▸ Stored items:
_ _ _ _ _

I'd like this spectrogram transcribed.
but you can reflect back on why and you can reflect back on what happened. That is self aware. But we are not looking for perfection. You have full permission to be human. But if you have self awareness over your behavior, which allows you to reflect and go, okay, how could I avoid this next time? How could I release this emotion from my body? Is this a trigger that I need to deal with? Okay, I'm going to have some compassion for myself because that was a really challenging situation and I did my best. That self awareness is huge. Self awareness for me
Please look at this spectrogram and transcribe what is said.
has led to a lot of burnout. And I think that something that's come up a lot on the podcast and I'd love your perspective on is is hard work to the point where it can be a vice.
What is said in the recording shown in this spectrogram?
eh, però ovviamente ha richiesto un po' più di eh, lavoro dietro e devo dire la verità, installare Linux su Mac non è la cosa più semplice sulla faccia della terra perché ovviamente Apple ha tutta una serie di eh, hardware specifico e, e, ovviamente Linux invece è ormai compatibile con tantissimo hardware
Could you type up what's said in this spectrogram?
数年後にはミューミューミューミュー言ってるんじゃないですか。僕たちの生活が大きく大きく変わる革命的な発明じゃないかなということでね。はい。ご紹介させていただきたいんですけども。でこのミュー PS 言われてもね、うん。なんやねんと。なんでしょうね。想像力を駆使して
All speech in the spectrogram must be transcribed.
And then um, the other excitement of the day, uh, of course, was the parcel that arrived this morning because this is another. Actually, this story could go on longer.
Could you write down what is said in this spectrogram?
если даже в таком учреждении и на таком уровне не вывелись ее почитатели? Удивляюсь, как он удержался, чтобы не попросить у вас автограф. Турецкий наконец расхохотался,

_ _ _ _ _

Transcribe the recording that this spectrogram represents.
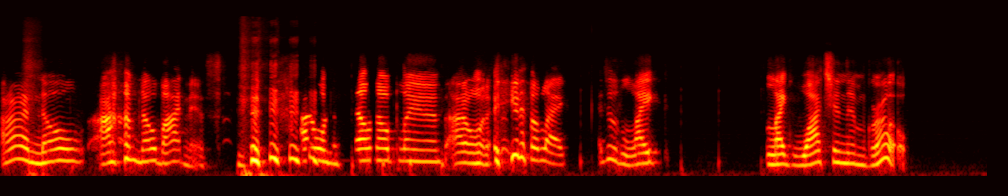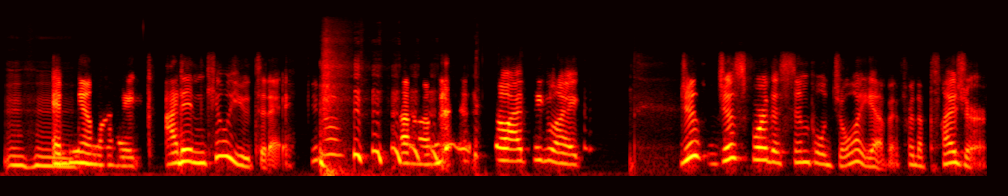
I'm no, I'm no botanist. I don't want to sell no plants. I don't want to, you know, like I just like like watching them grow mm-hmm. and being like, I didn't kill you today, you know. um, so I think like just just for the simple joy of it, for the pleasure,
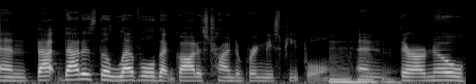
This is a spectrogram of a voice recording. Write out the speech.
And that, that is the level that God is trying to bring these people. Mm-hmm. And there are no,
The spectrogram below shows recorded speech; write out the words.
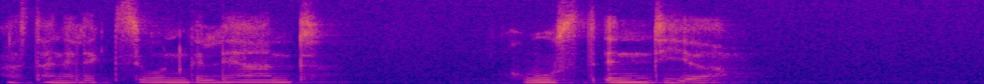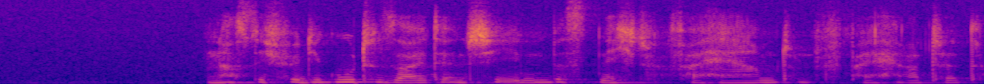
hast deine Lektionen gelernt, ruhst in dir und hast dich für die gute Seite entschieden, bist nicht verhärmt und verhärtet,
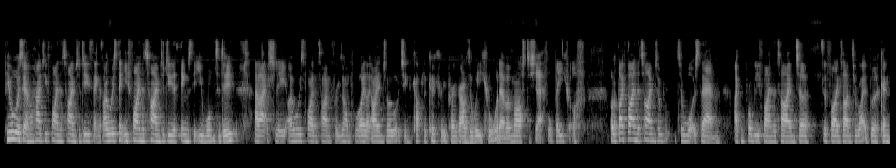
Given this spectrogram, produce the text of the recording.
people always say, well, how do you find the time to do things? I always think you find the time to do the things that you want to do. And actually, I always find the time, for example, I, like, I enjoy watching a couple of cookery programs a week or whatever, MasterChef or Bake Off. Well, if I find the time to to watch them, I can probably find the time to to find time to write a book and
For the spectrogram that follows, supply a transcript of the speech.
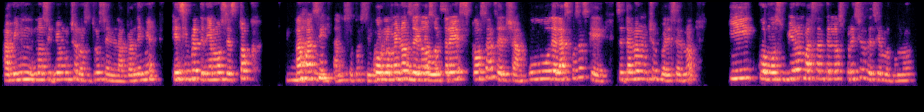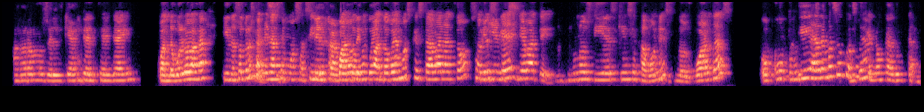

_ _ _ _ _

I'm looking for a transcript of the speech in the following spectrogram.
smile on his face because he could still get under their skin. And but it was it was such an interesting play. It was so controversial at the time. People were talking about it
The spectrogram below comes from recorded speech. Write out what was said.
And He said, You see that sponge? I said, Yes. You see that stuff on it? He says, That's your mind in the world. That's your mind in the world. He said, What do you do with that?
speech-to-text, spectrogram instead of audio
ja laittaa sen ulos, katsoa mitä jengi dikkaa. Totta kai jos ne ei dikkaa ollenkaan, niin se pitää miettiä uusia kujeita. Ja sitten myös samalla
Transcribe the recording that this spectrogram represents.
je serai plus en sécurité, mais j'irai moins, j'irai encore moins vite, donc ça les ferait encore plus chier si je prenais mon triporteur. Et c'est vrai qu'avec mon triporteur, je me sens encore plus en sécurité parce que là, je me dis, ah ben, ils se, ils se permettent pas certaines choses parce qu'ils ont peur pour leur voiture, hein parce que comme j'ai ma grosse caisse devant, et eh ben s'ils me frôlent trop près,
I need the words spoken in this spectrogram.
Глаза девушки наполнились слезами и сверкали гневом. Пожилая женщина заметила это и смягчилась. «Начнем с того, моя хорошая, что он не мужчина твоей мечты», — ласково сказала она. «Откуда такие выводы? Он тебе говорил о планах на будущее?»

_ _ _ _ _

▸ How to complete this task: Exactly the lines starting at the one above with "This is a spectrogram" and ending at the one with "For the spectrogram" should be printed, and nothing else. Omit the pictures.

▸ Result of the exercise:
This is a spectrogram of a voice recording. Write out the speech.
And that, that is the level that God is trying to bring these people. Mm-hmm. And there are no,
The spectrogram below shows recorded speech; write out the words.
hast deine Lektionen gelernt, ruhst in dir und hast dich für die gute Seite entschieden, bist nicht verhärmt und verhärtet,
Given this spectrogram, produce the text of the recording.
people always say, well, how do you find the time to do things? I always think you find the time to do the things that you want to do. And actually, I always find the time, for example, I, like, I enjoy watching a couple of cookery programs a week or whatever, MasterChef or Bake Off. Well, if I find the time to to watch them, I can probably find the time to to find time to write a book and
For the spectrogram that follows, supply a transcript of the speech.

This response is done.